── Task data ──

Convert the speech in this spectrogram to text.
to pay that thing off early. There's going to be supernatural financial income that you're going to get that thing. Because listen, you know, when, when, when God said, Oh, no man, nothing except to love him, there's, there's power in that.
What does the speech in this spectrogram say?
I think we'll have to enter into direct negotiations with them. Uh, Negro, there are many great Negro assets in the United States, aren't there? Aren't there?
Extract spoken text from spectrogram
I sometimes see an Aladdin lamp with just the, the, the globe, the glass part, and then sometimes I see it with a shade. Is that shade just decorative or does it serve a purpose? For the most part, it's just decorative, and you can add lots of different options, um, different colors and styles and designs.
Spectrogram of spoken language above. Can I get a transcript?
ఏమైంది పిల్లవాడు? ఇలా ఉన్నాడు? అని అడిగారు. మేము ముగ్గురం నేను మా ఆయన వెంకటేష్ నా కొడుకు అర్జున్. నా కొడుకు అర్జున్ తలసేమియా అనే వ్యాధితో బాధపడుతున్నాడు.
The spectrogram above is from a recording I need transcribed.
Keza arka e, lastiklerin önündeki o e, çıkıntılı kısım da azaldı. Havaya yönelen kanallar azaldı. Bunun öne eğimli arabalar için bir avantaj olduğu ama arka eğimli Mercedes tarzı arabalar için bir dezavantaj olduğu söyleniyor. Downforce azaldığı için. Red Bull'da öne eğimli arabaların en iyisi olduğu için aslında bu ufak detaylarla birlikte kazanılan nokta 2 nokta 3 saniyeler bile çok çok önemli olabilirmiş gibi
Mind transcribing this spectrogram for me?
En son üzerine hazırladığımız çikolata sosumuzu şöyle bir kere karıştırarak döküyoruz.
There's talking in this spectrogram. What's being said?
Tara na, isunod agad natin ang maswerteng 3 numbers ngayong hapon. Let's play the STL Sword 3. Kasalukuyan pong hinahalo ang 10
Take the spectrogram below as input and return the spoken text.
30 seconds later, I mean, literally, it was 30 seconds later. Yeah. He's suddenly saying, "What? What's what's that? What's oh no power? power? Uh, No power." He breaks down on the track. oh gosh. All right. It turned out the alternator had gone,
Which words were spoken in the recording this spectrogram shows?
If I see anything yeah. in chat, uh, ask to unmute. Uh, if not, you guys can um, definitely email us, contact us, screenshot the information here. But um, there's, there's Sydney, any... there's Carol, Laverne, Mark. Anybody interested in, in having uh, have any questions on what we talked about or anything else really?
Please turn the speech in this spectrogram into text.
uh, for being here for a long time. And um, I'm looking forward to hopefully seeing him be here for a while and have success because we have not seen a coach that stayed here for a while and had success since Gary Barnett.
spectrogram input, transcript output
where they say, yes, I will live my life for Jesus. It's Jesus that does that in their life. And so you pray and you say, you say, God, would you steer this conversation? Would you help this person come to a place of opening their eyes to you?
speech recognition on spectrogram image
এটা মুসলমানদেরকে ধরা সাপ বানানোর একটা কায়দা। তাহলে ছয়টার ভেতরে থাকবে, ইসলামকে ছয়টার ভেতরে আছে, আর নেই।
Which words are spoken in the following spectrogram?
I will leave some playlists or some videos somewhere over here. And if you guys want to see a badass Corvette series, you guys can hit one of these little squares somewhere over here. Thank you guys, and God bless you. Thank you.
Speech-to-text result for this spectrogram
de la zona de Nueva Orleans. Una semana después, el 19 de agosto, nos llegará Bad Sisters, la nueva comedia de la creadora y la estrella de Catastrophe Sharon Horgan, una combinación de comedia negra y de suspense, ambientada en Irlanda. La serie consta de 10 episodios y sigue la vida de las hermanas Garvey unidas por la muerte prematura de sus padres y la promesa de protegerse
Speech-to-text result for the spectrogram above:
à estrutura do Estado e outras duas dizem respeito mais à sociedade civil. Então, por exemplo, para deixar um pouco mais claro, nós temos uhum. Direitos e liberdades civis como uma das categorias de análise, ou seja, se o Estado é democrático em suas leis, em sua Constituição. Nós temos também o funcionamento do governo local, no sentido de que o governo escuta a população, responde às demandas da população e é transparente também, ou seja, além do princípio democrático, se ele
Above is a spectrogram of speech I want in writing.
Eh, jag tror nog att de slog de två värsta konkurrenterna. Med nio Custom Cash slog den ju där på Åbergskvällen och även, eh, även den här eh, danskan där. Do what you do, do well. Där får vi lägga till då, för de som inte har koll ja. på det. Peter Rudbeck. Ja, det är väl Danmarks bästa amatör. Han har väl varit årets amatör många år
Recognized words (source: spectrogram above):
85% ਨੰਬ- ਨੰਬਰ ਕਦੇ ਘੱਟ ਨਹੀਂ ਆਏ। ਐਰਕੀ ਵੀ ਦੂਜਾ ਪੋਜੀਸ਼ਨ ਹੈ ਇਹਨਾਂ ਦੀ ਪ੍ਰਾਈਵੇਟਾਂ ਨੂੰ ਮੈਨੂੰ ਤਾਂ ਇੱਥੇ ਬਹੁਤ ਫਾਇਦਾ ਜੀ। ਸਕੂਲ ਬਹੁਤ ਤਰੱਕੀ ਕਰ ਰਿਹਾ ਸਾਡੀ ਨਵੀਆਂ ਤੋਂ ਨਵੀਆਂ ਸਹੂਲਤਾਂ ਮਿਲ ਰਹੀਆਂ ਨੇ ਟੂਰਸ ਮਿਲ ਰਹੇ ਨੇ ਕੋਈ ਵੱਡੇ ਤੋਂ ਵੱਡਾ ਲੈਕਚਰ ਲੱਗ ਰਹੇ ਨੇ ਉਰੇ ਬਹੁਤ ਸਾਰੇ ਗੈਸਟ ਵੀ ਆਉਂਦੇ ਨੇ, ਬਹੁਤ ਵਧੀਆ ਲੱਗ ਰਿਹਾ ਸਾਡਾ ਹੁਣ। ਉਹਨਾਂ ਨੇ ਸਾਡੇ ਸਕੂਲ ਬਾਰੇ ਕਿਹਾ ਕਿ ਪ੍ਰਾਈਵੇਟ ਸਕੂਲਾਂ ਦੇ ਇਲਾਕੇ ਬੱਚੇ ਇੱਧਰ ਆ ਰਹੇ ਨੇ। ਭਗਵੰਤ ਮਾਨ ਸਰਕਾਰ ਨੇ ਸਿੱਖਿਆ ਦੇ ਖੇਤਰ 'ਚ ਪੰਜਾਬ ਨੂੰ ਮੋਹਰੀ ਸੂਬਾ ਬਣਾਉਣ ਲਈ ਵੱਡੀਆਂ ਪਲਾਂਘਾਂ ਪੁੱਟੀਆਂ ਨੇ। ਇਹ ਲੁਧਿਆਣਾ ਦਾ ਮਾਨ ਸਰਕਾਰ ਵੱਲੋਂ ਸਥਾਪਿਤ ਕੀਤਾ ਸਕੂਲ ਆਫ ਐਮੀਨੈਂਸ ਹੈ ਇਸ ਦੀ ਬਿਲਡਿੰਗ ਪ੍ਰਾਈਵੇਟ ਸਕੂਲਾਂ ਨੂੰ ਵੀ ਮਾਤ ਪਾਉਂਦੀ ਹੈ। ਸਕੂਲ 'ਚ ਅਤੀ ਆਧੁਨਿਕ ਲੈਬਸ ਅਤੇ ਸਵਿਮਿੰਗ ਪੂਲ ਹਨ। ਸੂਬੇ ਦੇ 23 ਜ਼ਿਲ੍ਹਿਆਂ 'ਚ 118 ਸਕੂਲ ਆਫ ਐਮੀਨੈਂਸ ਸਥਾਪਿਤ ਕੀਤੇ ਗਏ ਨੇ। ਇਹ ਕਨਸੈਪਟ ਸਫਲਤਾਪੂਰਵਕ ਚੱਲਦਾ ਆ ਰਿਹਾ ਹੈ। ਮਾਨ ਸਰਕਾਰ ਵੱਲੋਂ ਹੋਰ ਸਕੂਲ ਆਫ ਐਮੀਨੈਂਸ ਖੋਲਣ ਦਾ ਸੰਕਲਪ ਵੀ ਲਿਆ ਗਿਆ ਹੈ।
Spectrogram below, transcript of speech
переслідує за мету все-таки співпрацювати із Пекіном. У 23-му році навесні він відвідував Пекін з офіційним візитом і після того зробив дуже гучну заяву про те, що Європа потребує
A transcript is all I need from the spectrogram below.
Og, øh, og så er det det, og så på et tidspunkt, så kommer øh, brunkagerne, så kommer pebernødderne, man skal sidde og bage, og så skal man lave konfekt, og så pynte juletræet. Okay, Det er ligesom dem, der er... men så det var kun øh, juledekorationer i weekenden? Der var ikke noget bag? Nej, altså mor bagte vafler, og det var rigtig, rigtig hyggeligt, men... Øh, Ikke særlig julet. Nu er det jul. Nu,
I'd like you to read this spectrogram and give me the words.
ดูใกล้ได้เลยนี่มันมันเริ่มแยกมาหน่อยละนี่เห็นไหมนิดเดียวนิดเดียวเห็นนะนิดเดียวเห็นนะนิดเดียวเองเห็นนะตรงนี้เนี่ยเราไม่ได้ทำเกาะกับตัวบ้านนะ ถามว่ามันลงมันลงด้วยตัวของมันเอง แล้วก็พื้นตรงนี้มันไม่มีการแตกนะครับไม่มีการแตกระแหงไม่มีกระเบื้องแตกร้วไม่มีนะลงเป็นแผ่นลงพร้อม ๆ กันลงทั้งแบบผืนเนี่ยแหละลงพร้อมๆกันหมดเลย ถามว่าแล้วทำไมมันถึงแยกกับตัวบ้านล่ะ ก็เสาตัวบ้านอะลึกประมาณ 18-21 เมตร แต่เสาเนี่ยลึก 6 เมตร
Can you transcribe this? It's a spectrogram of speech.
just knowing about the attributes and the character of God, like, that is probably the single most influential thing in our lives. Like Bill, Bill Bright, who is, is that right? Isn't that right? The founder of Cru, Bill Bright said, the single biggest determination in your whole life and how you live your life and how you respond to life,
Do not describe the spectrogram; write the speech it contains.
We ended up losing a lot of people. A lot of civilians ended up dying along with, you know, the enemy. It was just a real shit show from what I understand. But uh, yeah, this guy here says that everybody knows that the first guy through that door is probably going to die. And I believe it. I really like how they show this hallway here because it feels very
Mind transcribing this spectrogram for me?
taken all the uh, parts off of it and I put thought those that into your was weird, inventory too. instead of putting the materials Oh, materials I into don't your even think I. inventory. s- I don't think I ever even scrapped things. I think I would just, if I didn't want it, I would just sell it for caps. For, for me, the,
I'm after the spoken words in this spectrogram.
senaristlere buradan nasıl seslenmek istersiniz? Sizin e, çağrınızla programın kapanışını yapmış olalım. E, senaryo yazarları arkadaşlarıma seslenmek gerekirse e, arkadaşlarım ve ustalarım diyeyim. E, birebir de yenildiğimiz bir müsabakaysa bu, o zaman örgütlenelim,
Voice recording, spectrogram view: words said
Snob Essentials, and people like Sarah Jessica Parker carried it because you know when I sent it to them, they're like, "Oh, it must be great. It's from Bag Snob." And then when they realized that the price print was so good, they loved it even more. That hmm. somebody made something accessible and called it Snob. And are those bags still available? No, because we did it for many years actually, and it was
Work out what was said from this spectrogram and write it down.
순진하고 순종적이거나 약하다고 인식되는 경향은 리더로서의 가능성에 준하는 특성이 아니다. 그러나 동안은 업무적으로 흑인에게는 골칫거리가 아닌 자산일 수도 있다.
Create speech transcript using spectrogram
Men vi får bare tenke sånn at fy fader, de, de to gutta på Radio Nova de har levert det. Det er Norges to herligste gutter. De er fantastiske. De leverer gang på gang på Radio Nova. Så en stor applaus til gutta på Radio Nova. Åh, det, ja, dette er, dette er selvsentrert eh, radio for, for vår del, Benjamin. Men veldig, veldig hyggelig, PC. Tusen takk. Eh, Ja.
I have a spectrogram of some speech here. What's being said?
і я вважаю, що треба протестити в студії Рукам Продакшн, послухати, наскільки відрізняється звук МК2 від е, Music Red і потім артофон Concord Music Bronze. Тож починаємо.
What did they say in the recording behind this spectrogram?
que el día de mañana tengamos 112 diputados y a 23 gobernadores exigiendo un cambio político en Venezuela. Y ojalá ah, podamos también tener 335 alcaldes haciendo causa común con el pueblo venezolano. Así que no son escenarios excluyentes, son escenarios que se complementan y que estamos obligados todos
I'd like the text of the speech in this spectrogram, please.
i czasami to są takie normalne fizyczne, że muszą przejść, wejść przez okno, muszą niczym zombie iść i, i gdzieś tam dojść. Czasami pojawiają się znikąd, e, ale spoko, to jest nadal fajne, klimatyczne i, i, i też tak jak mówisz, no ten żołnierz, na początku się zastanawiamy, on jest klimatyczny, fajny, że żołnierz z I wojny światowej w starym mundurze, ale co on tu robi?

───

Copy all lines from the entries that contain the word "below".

#### Written solution
Take the spectrogram below as input and return the spoken text.
Spectrogram below, transcript of speech
A transcript is all I need from the spectrogram below.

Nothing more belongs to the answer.